A Dream Pang
I had withdrawn in forest, and my song
Was swallowed up in leaves that blew alway;
And to the forest edge you came one day
(This was my dream) and looked and pondered long,
But did not enter, though the wish was strong:
You shook your pensive head as who should say,
‘I dare not—too far in his footsteps stray—
He must seek me would he undo the wrong.
Not far, but near, I stood and saw it all
Behind low boughs the trees let down outside;
And the sweet pang it cost me not to call
And tell you that I saw does still abide.
But ’tis not true that thus I dwelt aloof,
For the wood wakes, and you are here for proof.
About Robert Frost
Robert Frost was born in San Francisco in 1874. Following the death of his father when Frost was 11, his family moved to Massachusetts. He began writing poetry in high school and went on to study at Dartmouth and Harvard though he did not finish college at either. His first published poem, My Butterfly, appeared in New York’s The Independent in 1894.

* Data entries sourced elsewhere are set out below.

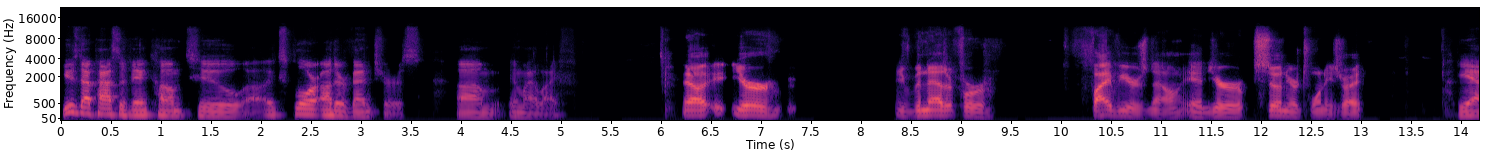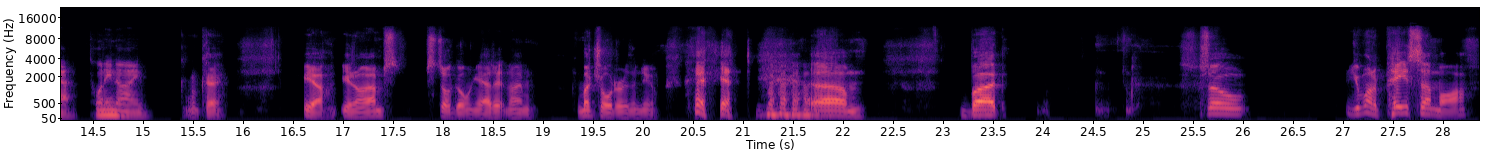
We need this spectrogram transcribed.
use that passive income to uh, explore other ventures um, in my life. Now, you're you've been at it for five years now, and you're still in your twenties, right? Yeah, twenty nine. Okay. Yeah, you know, I'm still going at it, and I'm much older than you. um, but so you want to pay some off,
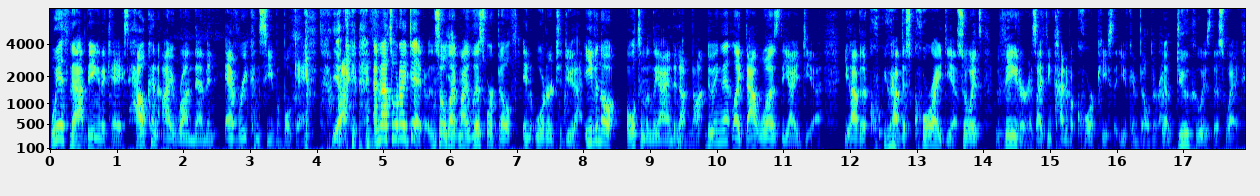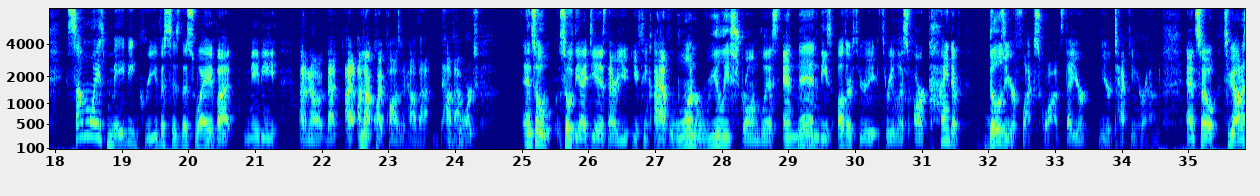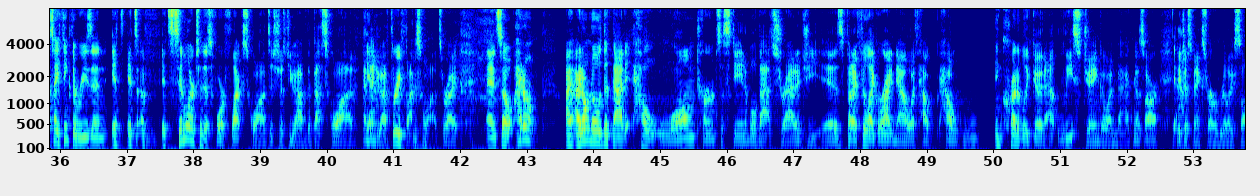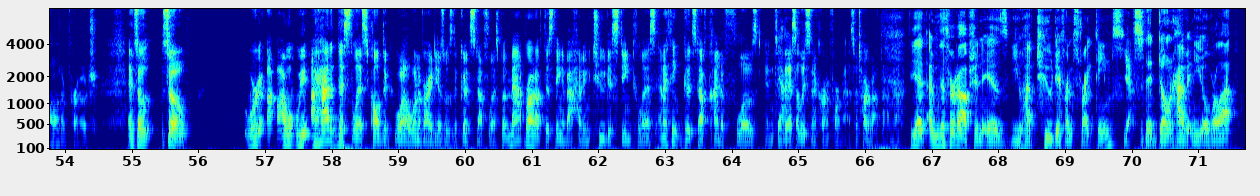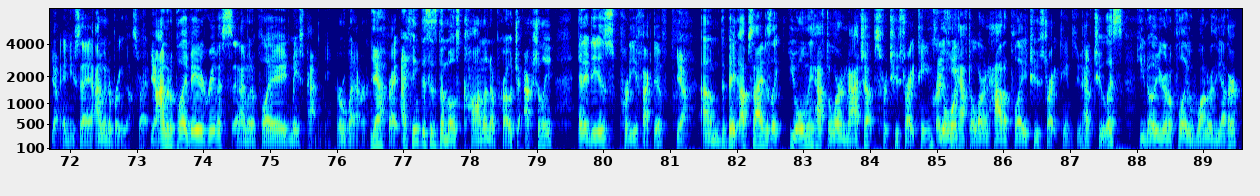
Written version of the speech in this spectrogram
With that being the case, how can I run them in every conceivable game? Right? And that's what I did. And so like my lists were built in order to do that. Even though ultimately I ended mm-hmm. up not doing it, like that was the idea. You have the you have this core idea. So it's Vader is I think kind of a core piece that you can build around. Dooku is this way. Some ways maybe Grievous is this way, mm-hmm. but maybe I don't know that I, I'm not quite positive how that how that mm-hmm. works and so so the idea is there you, you think i have one really strong list and then mm-hmm. these other three three lists are kind of those are your flex squads that you're you're teching around. And so to be honest i think the reason it's it's a it's similar to this four flex squads it's just you have the best squad and then you have three flex mm-hmm. squads right? And so i don't I, I don't know that that how long term sustainable that strategy is, but I feel like right now with how how incredibly good at least Jango and Magnas are, it just makes for a really solid approach. And so so we're I, we, I had this list called the well one of our ideas was the good stuff list but matt brought up this thing about having two distinct lists and i think good stuff kind of flows into this at least in the current format so talk about that matt Yeah, I mean the third option is you have two different strike teams. Yes. That don't have any overlap. yeah And you say, I'm going to bring those, right? yeah I'm going to play Vader Grievous and I'm going to play Mace Padme or whatever. Yeah. Right. I think this is the most common approach actually, and it is pretty effective. Yeah. Um, the big upside is like you only have to learn matchups for two strike teams. Great you only have to learn how to play two strike teams. You have two lists. You know you're going to play one or the other.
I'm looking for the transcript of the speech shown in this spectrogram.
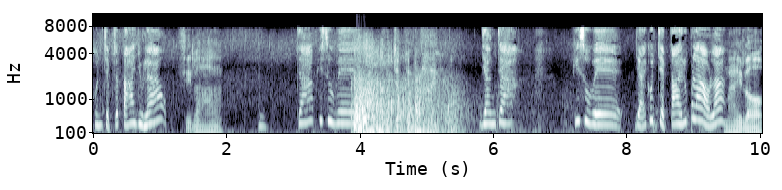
คนเจ็บจะตายอยู่แล้ว ศิลาจ้าพี่สุเวคนเจ็บยังไม่ตายเหรอยังจ้าพี่สุเวอยากให้คนเจ็บตายหรือเปล่าล่ะ ไม่หรอก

Frost worked as a teacher, cobbler, newspaper editor and farmer, ultimately selling his unsuccessful farm and moving to England in 1912 where he published his first collection. He returned to the U.S. in 1915 and by the 1920s had published several collections and had become one of the most popular poets in the country. Deeply rooted in place, his poems often embodied rural New England. He would ultimately win four Pulitzer prizes for his poetry. His best known poems include The Road Not Taken, Mending Wall, and Stopping by Woods on a Snowy Evening.

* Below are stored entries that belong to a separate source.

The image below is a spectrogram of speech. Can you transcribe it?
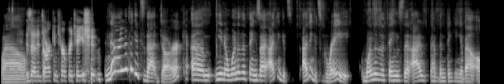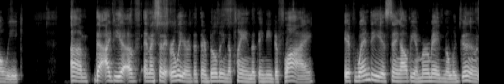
wow. Is that a dark interpretation? No, I don't think it's that dark. Um, you know, one of the things I, I think it's I think it's great. One of the things that I have been thinking about all week, um, the idea of, and I said it earlier, that they're building the plane that they need to fly. If Wendy is saying I'll be a mermaid in the lagoon,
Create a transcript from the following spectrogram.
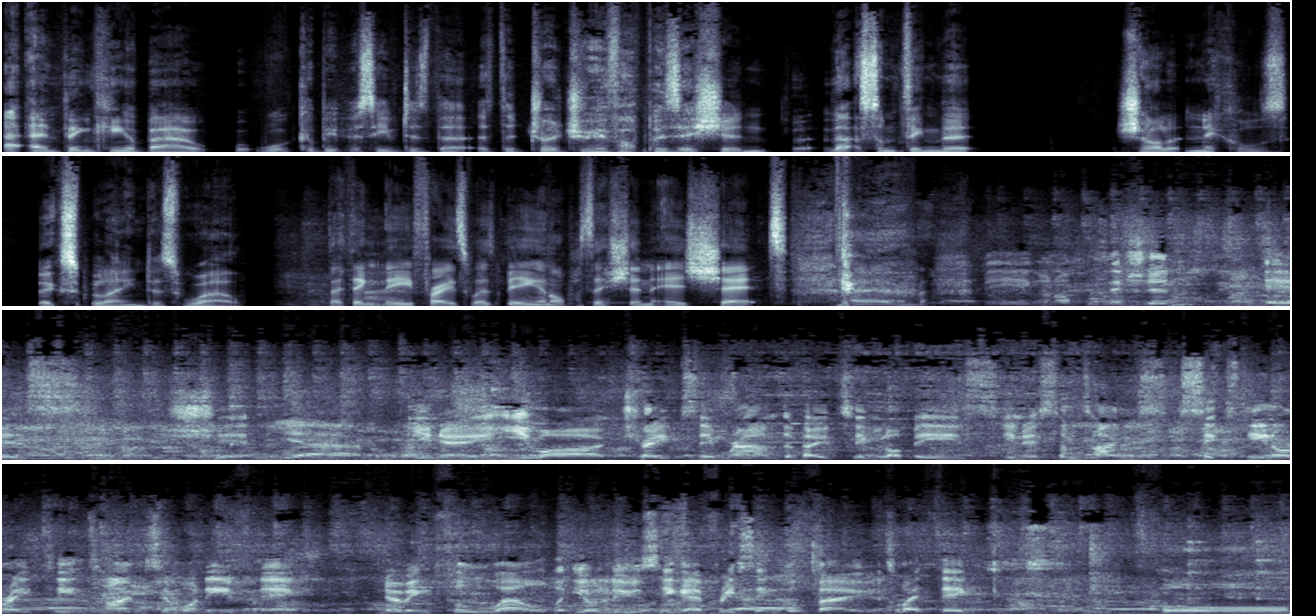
And thinking about what could be perceived as the as the drudgery of opposition, that's something that Charlotte Nichols explained as well. I think the phrase was being in opposition is shit. Um, Being in opposition is shit. Yeah. You know, you are traipsing around the voting lobbies, you know, sometimes 16 or 18 times in one evening, knowing full well that you're losing every single vote. So I think for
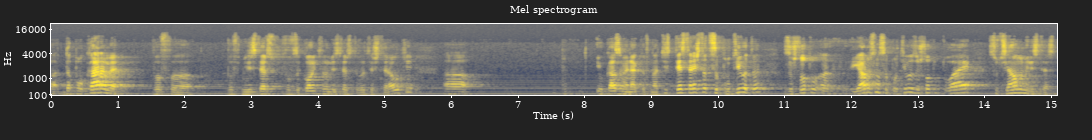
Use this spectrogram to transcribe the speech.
а, да прокараме в, а, в, в законите на Министерството на вътрешните работи а, и оказваме някакъв натиск, те срещат съпротивата, защото а, яростна съпротива, защото това е социално министерство.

He went on to serve as a college professor at various institutions and later was called upon to recite a poem at the inauguration of John F. Kennedy. Robert Frost died in 1963.